Let it be said clearly, however, that the reasons for choosing Jesus' way of peacemaking are not wise, at least not in the way sinful human beings normally think. Not wise, and, in fact, the way of Jesus in the world is "sheer folly." Why then would we choose that way? We act in simple obedience to the God who came to live with us in our weakness, and who gave intentionally gave his own life for us on a cross. We make this choice believing that God's love will finally win through the way of the cross, because we know Jesus is risen from the dead, foretelling the final victory of peace. When and where the church is faithful to that calling, it shows in advance the "peaceable kingdom of God in a world wracked by violence."
Hays concludes the paragraph by saying that the church needs to work out just what non-violence means in each situation but always in conformity, as I quoted above, with the seemingly foolish way of our Lord Jesus.

Sadly, there's more interest in the church about other moral issues than there is conversation or conformity with Jesus' clear message and example on this topic.

Friday, January 19, 2018


Today is the 2018 March for Life. I'm reading through the chapter on abortion in Richard B. Hays 1995 book The Moral Vision of the New Testament.

Since the NT doesn't deal with abortion, he has to approach the subject from the way the scriptures portray reality, and then connect that "world view" with the issue of abortion.

Hays says:
"To terminate a pregnancy is not only to commit an act of violence, but also to assume responsibility for destroying a work of God, 'from whom are all things and for whom we exist' (1 Cor. 8:6). ... to understand ourselves and God in terms of the Bible's story is to know that we are God's creatures. We neither create ourselves nor belong to ourselves. Within this worldview. abortion--whether it be murder or not--is wrong for the same reason that murder and suicide are wrong: it presumptuously assumes authority to dispose of life that does not belong to us."
He also says that Christians who hold this view cannot, and I would add, should not try to "coerce moral consensus" on this issue. Hays continues:
"We should recognize the futility of seeking to compel the state to enforce Christian teaching against abortion... because we recognize that the convictions that cause us to reject abortion within the church are intelligible only within the [worldview] of Scripture. The church's rejection of abortion is perspective only in light of the gospel of Jesus Christ; in this respect we stand in relation to our culture just as the early church stood in relation to the culture of the Roman Empire."
What matters more than anything is the way we live, the way we love, the way we form a "countercommunity of witness, summoning the world to see the gospel in action," establishing viable alternatives to abortion, providing long-range care for victimized women and unexpected children and families struggling with poverty, mental illness and domestic violence.

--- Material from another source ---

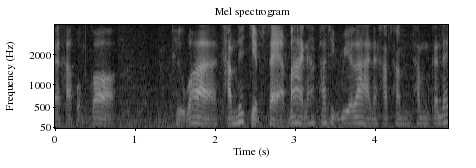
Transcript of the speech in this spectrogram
นะครับผมก็ ถือว่าทำได้เจ็บแสบมากนะพาทิกเวียร่านะครับทำทำกันได้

Comments welcome.

Monday, January 1, 2018

Not Impossible

If it's true that the "apostolically founded community"* is "the place where the glory of God resides,"* then it's a horrible insult to God when that community, i.e., the church, and its members, live(s) in a selfish way.

Why would the church and its members live selfishly? One reason is that many Christian teachers and leaders have rejected the idea that some of the more challenging parts of the New Testament should be applied to Christian life today. They have said, for example, that Jesus' teachings in Matthew 5-7, teachings known as "The Sermon on the Mount," are an "impossible ideal."

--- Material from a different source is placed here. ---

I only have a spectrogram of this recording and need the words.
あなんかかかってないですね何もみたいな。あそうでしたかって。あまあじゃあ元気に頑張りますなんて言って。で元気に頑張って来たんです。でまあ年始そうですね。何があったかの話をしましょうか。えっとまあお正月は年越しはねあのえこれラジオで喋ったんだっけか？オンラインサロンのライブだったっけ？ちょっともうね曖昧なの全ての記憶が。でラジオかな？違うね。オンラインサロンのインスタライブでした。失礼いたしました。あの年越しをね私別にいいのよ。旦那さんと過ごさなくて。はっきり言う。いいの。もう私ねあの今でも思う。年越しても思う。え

That is really sad. Tragic. Faithless. Apostate.

The truth this this: With God, all things are possible. We do, however, need one another to live the Jesus' life. We shouldn't do this alone.

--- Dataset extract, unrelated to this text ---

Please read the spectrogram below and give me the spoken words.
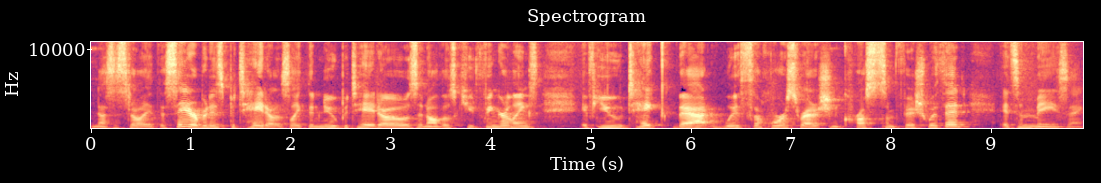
necessarily at the Seder, but is potatoes, like the new potatoes and all those cute fingerlings. If you take that with the horseradish and crust some fish with it, it's amazing.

* From a paragraph in Richard Hay's The Moral Vision of the New Testament. See yesterday's post for a longer quote.